Exercise details: Pictures do not belong in the copy; restate the records below word for word.

-- Opening Marker --

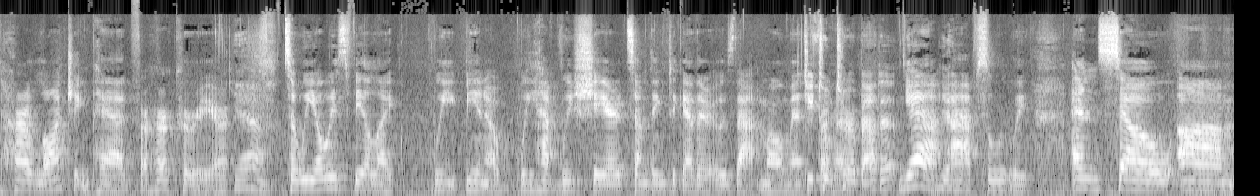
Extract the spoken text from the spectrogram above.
her launching pad for her career yeah so we always feel like we you know we have we shared something together it was that moment Did you talk her. to her about it yeah, yeah. absolutely and so um,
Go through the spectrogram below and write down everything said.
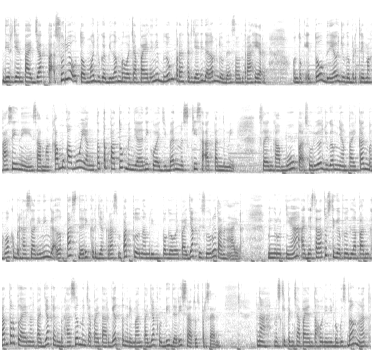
Dirjen Pajak Pak Suryo Utomo juga bilang bahwa capaian ini belum pernah terjadi dalam 12 tahun terakhir. Untuk itu, beliau juga berterima kasih nih sama kamu-kamu yang tetap patuh menjalani kewajiban meski saat pandemi. Selain kamu, Pak Suryo juga menyampaikan bahwa keberhasilan ini nggak lepas dari kerja keras 46 ribu pegawai pajak di seluruh tanah air. Menurutnya, ada 138 kantor pelayanan pajak yang berhasil mencapai target penerimaan pajak lebih dari 100%. Nah, meski pencapaian tahun ini bagus banget,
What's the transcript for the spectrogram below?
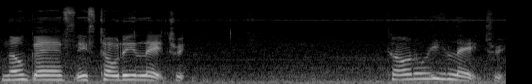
No gas, it's total electric. Total electric.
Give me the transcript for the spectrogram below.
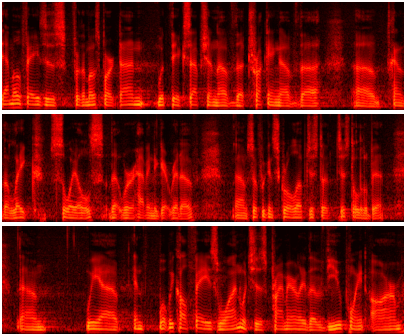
Demo phase is, for the most part, done, with the exception of the trucking of the, uh, kind of the lake soils that we're having to get rid of. Um, So if we can scroll up just a, just a little bit. Um, We, uh, in what we call Phase One, which is primarily the viewpoint arm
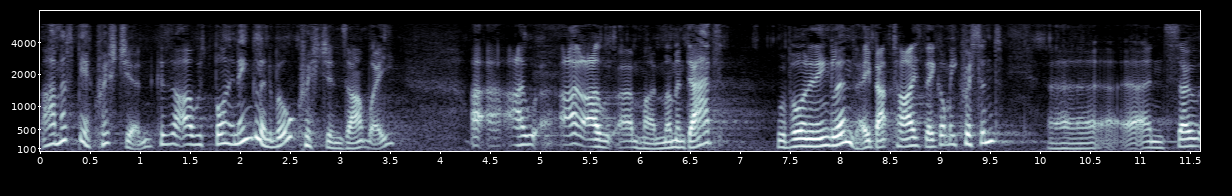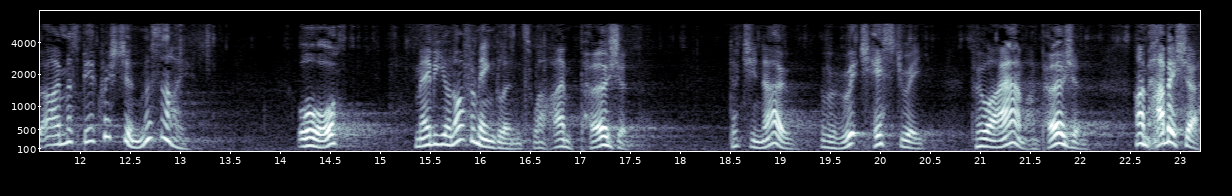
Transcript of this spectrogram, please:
I must be a Christian because I was born in England. We're all Christians, aren't we? I, I, I, my mum and dad were born in England. They baptized, they got me christened. Uh, and so I must be a Christian, mustn't I? Or maybe you're not from England. Well, I'm Persian. Don't you know? I have a rich history who I am. I'm Persian. I'm Habesha.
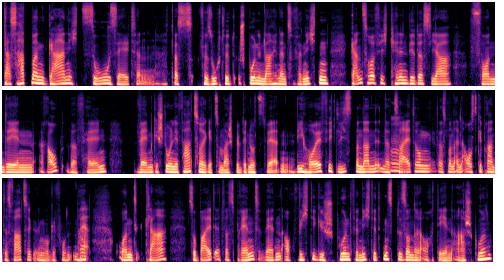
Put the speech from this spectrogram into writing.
Das hat man gar nicht so selten, dass versucht wird, Spuren im Nachhinein zu vernichten. Ganz häufig kennen wir das ja von den Raubüberfällen, wenn gestohlene Fahrzeuge zum Beispiel benutzt werden. Wie häufig liest man dann in der mhm. Zeitung, dass man ein ausgebranntes Fahrzeug irgendwo gefunden hat? Ja. Und klar, sobald etwas brennt, werden auch wichtige Spuren vernichtet, insbesondere auch DNA-Spuren.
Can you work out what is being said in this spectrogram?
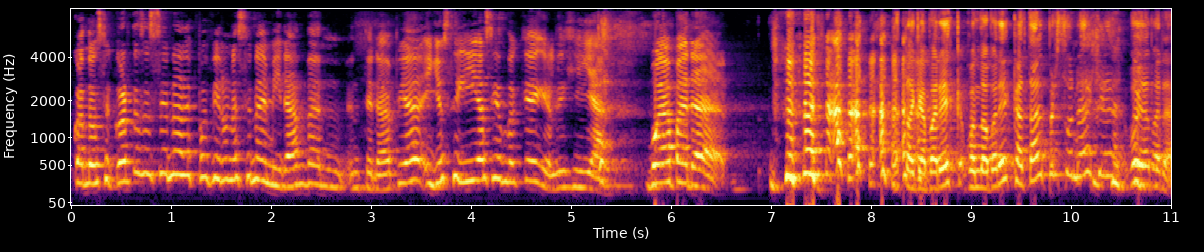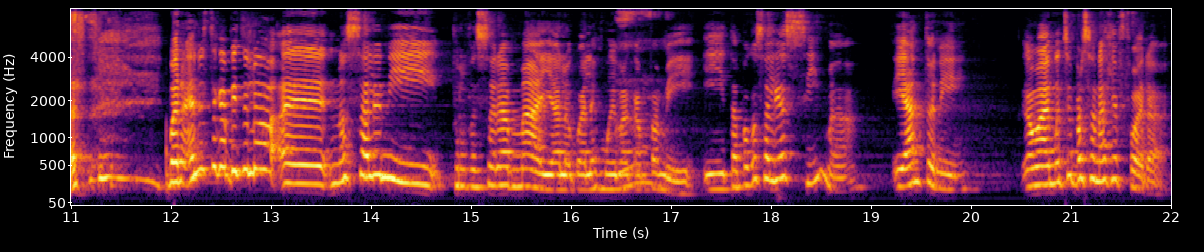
cuando se corta esa escena, después viene una escena de Miranda en, en terapia y yo seguía haciendo Kegel. Dije, ya, voy a parar. Hasta que aparezca, cuando aparezca tal personaje, voy a parar. Bueno, en este capítulo eh, no sale ni profesora Maya, lo cual es muy bacán para mí. Y tampoco salía Sima y Anthony. Como hay muchos personajes fuera.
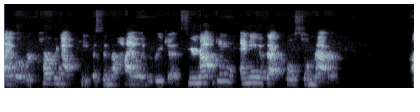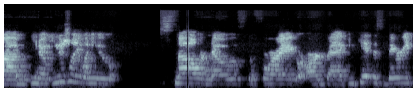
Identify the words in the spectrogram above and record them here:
Islay, we're carving out peat that's in the Highland region. So you're not getting any of that coastal matter. Um, you know, usually when you smell or nose Laphroaig or Ardbeg, you get this very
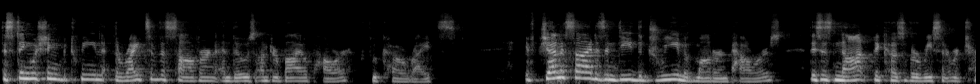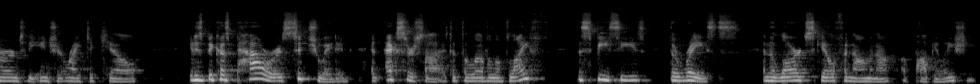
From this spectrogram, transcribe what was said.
Distinguishing between the rights of the sovereign and those under biopower, Foucault writes If genocide is indeed the dream of modern powers, this is not because of a recent return to the ancient right to kill. It is because power is situated and exercised at the level of life, the species, the race, and the large scale phenomena of population.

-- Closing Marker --

Output of the task:
Extract the spoken text from the spectrogram above.
her launching pad for her career yeah so we always feel like we you know we have we shared something together it was that moment Did you talk her. to her about it yeah, yeah. absolutely and so um,
Go through the spectrogram below and write down everything said.
Dirjen Pajak Pak Suryo Utomo juga bilang bahwa capaian ini belum pernah terjadi dalam 12 tahun terakhir. Untuk itu, beliau juga berterima kasih nih sama kamu-kamu yang tetap patuh menjalani kewajiban meski saat pandemi. Selain kamu, Pak Suryo juga menyampaikan bahwa keberhasilan ini nggak lepas dari kerja keras 46 ribu pegawai pajak di seluruh tanah air. Menurutnya, ada 138 kantor pelayanan pajak yang berhasil mencapai target penerimaan pajak lebih dari 100%. Nah, meski pencapaian tahun ini bagus banget,
What's the transcript for the spectrogram below?
No gas, it's total electric. Total electric.
Give me the transcript for the spectrogram below.
Demo phase is, for the most part, done, with the exception of the trucking of the, uh, kind of the lake soils that we're having to get rid of. Um, So if we can scroll up just a, just a little bit. Um, We, uh, in what we call Phase One, which is primarily the viewpoint arm
Transcript of this spectrogram, please:
I must be a Christian because I was born in England. We're all Christians, aren't we? I, I, I, my mum and dad were born in England. They baptized, they got me christened. Uh, and so I must be a Christian, mustn't I? Or maybe you're not from England. Well, I'm Persian. Don't you know? I have a rich history who I am. I'm Persian. I'm Habesha.
Put the speech from this spectrogram into writing.
Das hat man gar nicht so selten, dass versucht wird, Spuren im Nachhinein zu vernichten. Ganz häufig kennen wir das ja von den Raubüberfällen, wenn gestohlene Fahrzeuge zum Beispiel benutzt werden. Wie häufig liest man dann in der mhm. Zeitung, dass man ein ausgebranntes Fahrzeug irgendwo gefunden hat? Ja. Und klar, sobald etwas brennt, werden auch wichtige Spuren vernichtet, insbesondere auch DNA-Spuren.
Can you work out what is being said in this spectrogram?
cuando se corta esa escena, después viene una escena de Miranda en, en terapia y yo seguía haciendo Kegel. Dije, ya, voy a parar. Hasta que aparezca, cuando aparezca tal personaje, voy a parar. Bueno, en este capítulo eh, no sale ni profesora Maya, lo cual es muy bacán para mí. Y tampoco salía Sima y Anthony. Como hay muchos personajes fuera.
Identify the words in the spectrogram above and record them here:
Islay, we're carving out peat that's in the Highland region. So you're not getting any of that coastal matter. Um, you know, usually when you smell or nose Laphroaig or Ardbeg, you get this very
From this spectrogram, transcribe what was said.
Distinguishing between the rights of the sovereign and those under biopower, Foucault writes If genocide is indeed the dream of modern powers, this is not because of a recent return to the ancient right to kill. It is because power is situated and exercised at the level of life, the species, the race, and the large scale phenomena of population.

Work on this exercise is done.